But my father was a very strict disciplinarian. He would not allow me to travel far from home at that age. Even to stay in a boarding house, was impossible. So, I was a day student throughout my secondary school education. I remembered back then, once it's 2 o'clock, my dad was at my school to pick me and it was like that till I left secondary school.

I remember my father wouldn't even allow me have friends come visit me at home. I didn't have the opportunity of going to luncheon parties with my friends. Not until my final year and when I was doing my A' levels did my father allow my friends come visit me at home. Even then when my friends visited, he insisted that we stay in the living room, because he wanted to hear what we were talking about.

He was really strict, he was a Muslim so I grew up as a Muslim. My first name is actually Maryam, my middle name is Nike. But as a kid I preferred to be called Nike. So that was how Nike stuck as my first name and Maryam my second name. Because my father was so strict, it helped me a lot, in terms of my education.
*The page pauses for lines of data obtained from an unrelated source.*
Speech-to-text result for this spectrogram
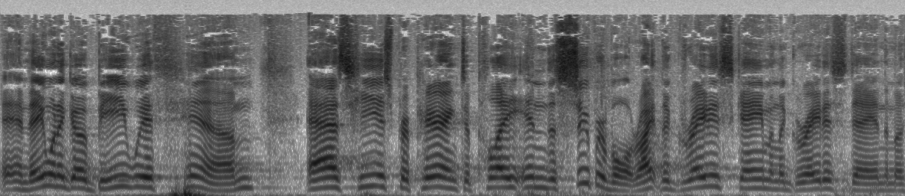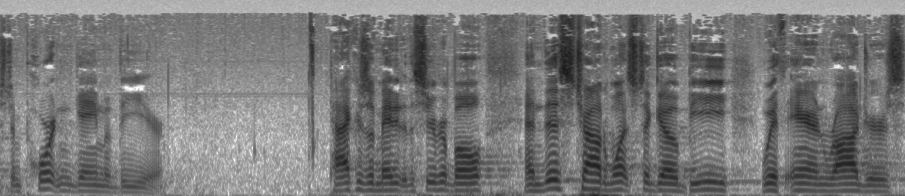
and they want to go be with him as he is preparing to play in the Super Bowl, right? The greatest game and the greatest day and the most important game of the year. Packers have made it to the Super Bowl, and this child wants to go be with Aaron Rodgers,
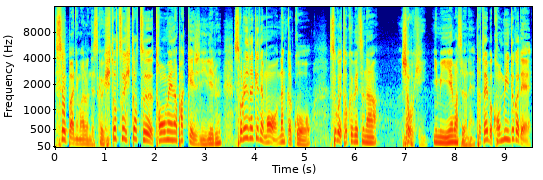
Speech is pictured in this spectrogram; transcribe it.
スーパーにもあるんですけど一つ一つ透明なパッケージに入れる。それだけでもなんかこうすごい特別な商品に見えますよね。例えばコンビニとかで、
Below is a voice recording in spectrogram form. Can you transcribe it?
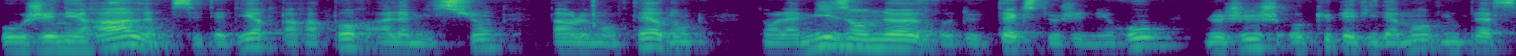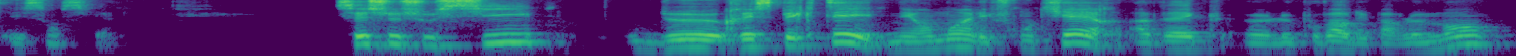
au général, c'est-à-dire par rapport à la mission parlementaire. Donc, dans la mise en œuvre de textes généraux, le juge occupe évidemment une place essentielle. C'est ce souci de respecter néanmoins les frontières avec euh, le pouvoir du Parlement,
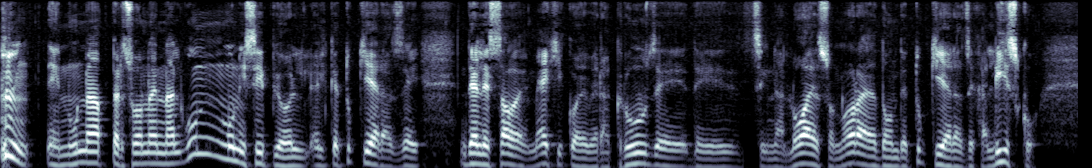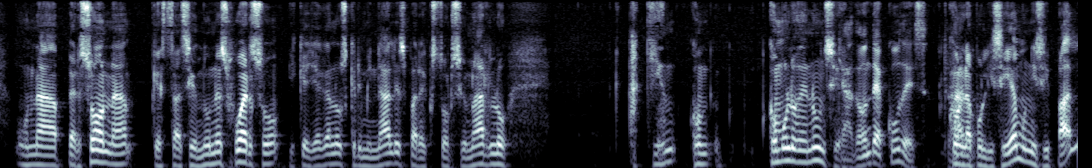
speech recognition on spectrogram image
en una persona en algún municipio, el, el que tú quieras, de, del Estado de México, de Veracruz, de, de Sinaloa, de Sonora, de donde tú quieras, de Jalisco, una persona que está haciendo un esfuerzo y que llegan los criminales para extorsionarlo, ¿a quién, con, cómo lo denuncia? ¿A dónde acudes? Claro. ¿Con la policía municipal?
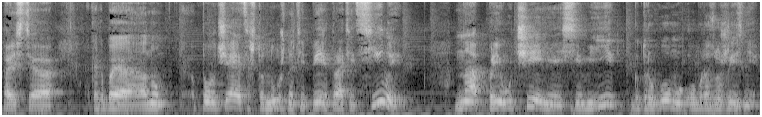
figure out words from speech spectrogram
То есть, э, как бы, ну, получается, что нужно теперь тратить силы на приучение семьи к другому образу жизни.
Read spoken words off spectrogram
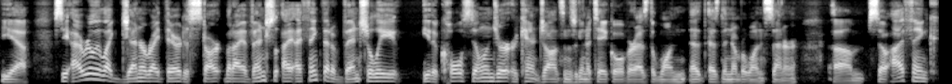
Yeah. See, I really like Jenner right there to start, but I eventually, I, I think that eventually either Cole Sillinger or Kent Johnson is going to take over as the one as the number one center. Um, so I think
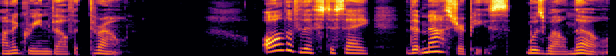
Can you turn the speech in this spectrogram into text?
on a green velvet throne. All of this to say that Masterpiece was well known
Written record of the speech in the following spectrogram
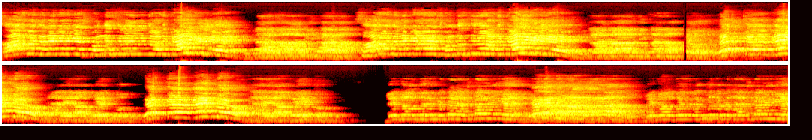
ಸಾರ್ವಜನಿಕರಿಗೆ ಸ್ಪಂದಿಸಿದ ಅಧಿಕಾರಿಗಳಿಗೆ. ಸಾರ್ವಜನಿಕರಿಗೆ ಸ್ಪಂದಿಸಿದ ಅಧಿಕಾರಿಗಳಿಗೆ. ಬೇಕೇ. ಬೇಕು. ಬೇಕೇ. ಬೇಕು. ಬೇಜವಾಬ್ದಾರಿ ಕಂದಾಯ ಅಧಿಕಾರಿಗಳಿಗೆ. ಬೇಜವಾಬ್ದಾರಿ ಅಧಿಕಾರಿಗಳಿಗೆ.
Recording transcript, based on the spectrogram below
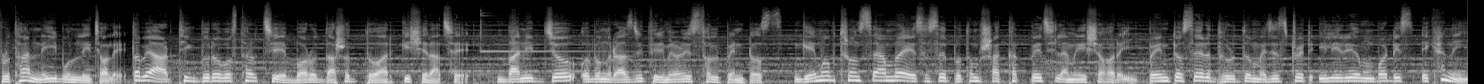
প্রথা নেই বললেই চলে। তবে আর্থিক দুরবস্থার চেয়ে বড় দাসত্ব আর কিসের আছে? বাণিজ্য এবং রাজনীতির মিলনস্থল পেন্টোস। গেম অফ থ্রোনসে আমরা এসএস এর প্রথম সাক্ষাৎ পেয়েছিলাম এই শহরেই। পেন্টোসের ধূর্ত ম্যাজিস্ট্রেট ইলিরিও মোবাটিস এখানেই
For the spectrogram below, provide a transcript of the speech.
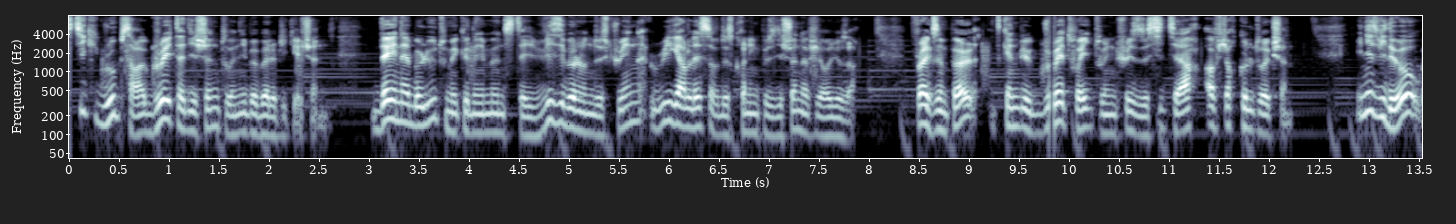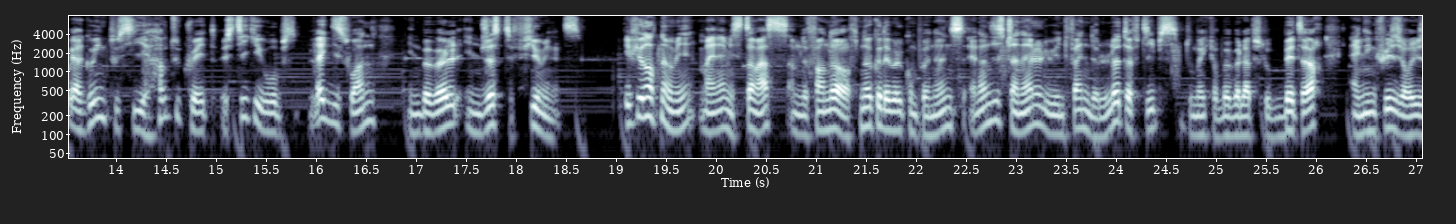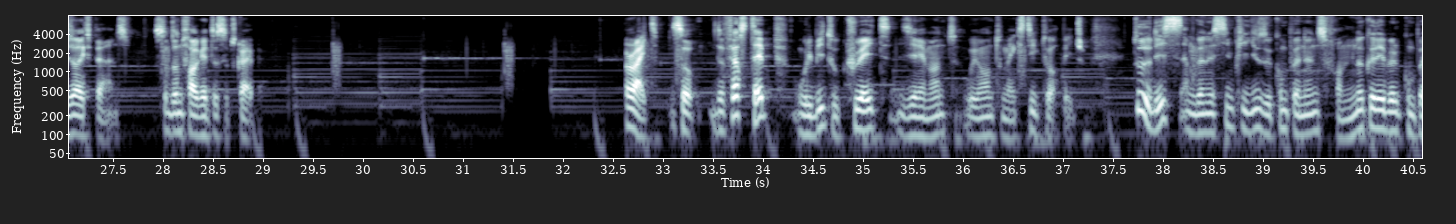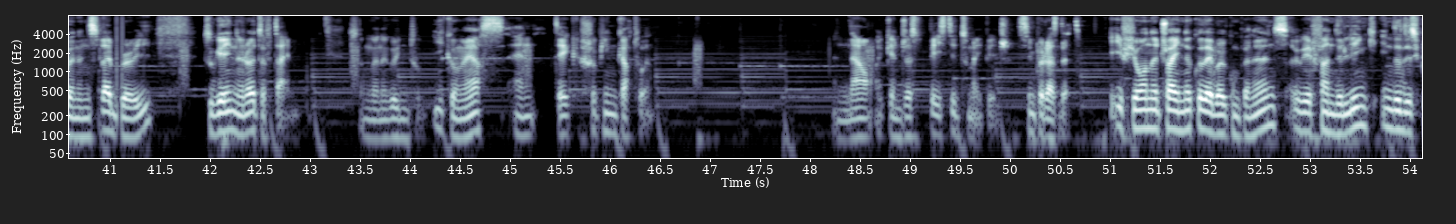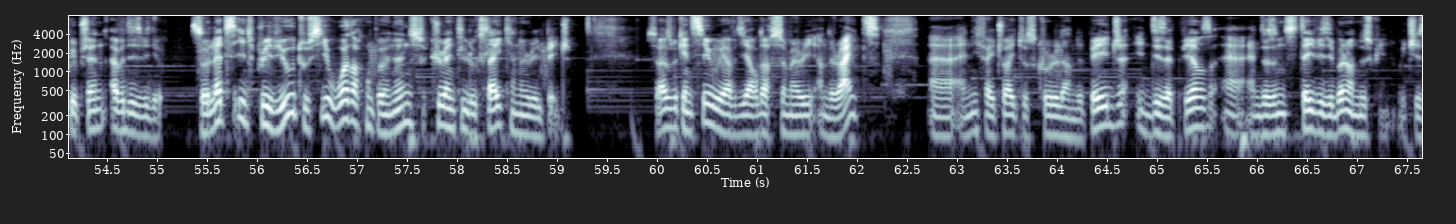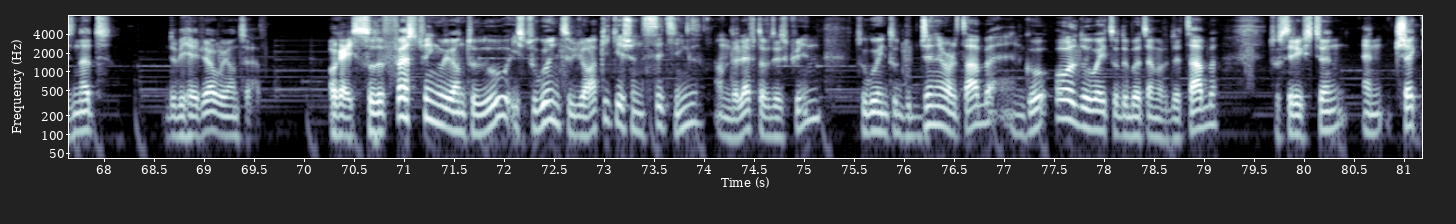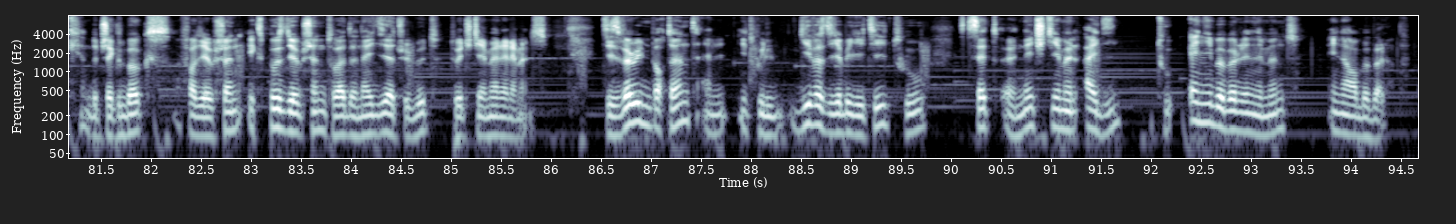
Sticky groups are a great addition to any bubble application. They enable you to make an element stay visible on the screen regardless of the scrolling position of your user. For example, it can be a great way to increase the CTR of your call to action. In this video, we are going to see how to create a sticky groups like this one in Bubble in just a few minutes. If you don't know me, my name is Thomas, I'm the founder of Nocodable Components, and on this channel you will find a lot of tips to make your Bubble apps look better and increase your user experience. So don't forget to subscribe. Alright, so the first step will be to create the element we want to make stick to our page. To do this, I'm going to simply use the components from NoCodable Components library to gain a lot of time. So I'm going to go into e-commerce and take shopping cart one. And now I can just paste it to my page. Simple as that. If you want to try NoCodable components, you will find the link in the description of this video. So let's hit preview to see what our components currently looks like on a real page. So as we can see, we have the order summary on the right, uh, and if I try to scroll down the page, it disappears uh, and doesn't stay visible on the screen, which is not the behavior we want to have. Okay, so the first thing we want to do is to go into your application settings on the left of the screen, to go into the general tab and go all the way to the bottom of the tab to selection and check the checkbox for the option expose the option to add an ID attribute to HTML elements. It is very important and it will give us the ability to set an HTML ID to any bubble element in our bubble app.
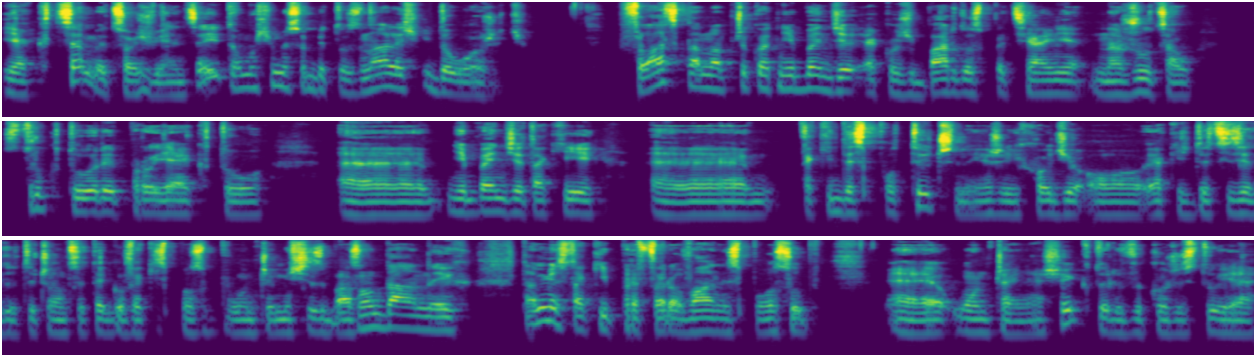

I didn't have any other pastime apart from reading. Growing up I had to read a lot, my father never minded buying you all the books in the world.

I finished my secondary school at the age of So, that strict aspect helped. But the other aspect of it was that, well, because I wasn't allowed to mix as a young girl, I was a bit shy. But in my second year I changed to Theatre Arts, because for the first time, I was exposed to seeing a lot of people.

I took an elective in Theatre Arts in my year one and I enjoyed it, and I wanted something that will train me to be less shy. Since I left university after my first degree in Theatre Arts, I never acted for one day. Though I did some television commercials, I did some jingles then on drugs with Fed Amata.

Immediately after my youth service, I just went in for my masters. I never acted. I guess it's because of my shyness. I went to do my masters in International Law and Diplomacy. I wanted to join the Foreign Service. But along the line, I met my husband while I was studying for my masters in Immediately I finished my masters, we got married in and I had my first child in I went to learn a little bit of computer programming, I did news writing and reporting.

I wanted to start a magazine then, but my husband didn't want me to work at that time. He thought it was better to bring up the kids for some time before going into full time work. At a point, he said it was okay if I wanted to do any business that involves kids. So, I decided to run a school and to do that, I needed to know about how to run a school. While doing that I started my school, and I decided to start a Ph.

D programme in International Law, because I came out with one of the best results in the department. I made over 4 points, so I was given an automatic Ph. D but not without controversy. People queried how could somebody who did not have first degree in Law, have a Ph. D in Law. So, I had to shelve the Ph. D programme after one year. I went back again to do Law at the University of Lagos and I was called to the bar in And I also had the best result in my department.

I practised law for a while with a law chambers in Lagos. I made my first appearance at the Federal High Court, the presiding judge on that day was Roseline Ukeje. And after that, I decided to do something else for a change and the first thing that came to my mind was tourism. I have been to a lot of countries. I had just come back from Las Vegas. And I saw a whole city thriving on tourism, hotel business and casinos. About 34 million people visit Las Vegas every year.

And you can imagine how many millions of dollars they make yearly. The sight is just breathtaking. I felt I could go into tourism because I didn't have that kind of capital to do that kind of tourism, I felt I could have something like Miss Tourism Nigeria, a beauty pageant to promote tourism. Beauty pageant is something I had done before while I was a student in Uniport.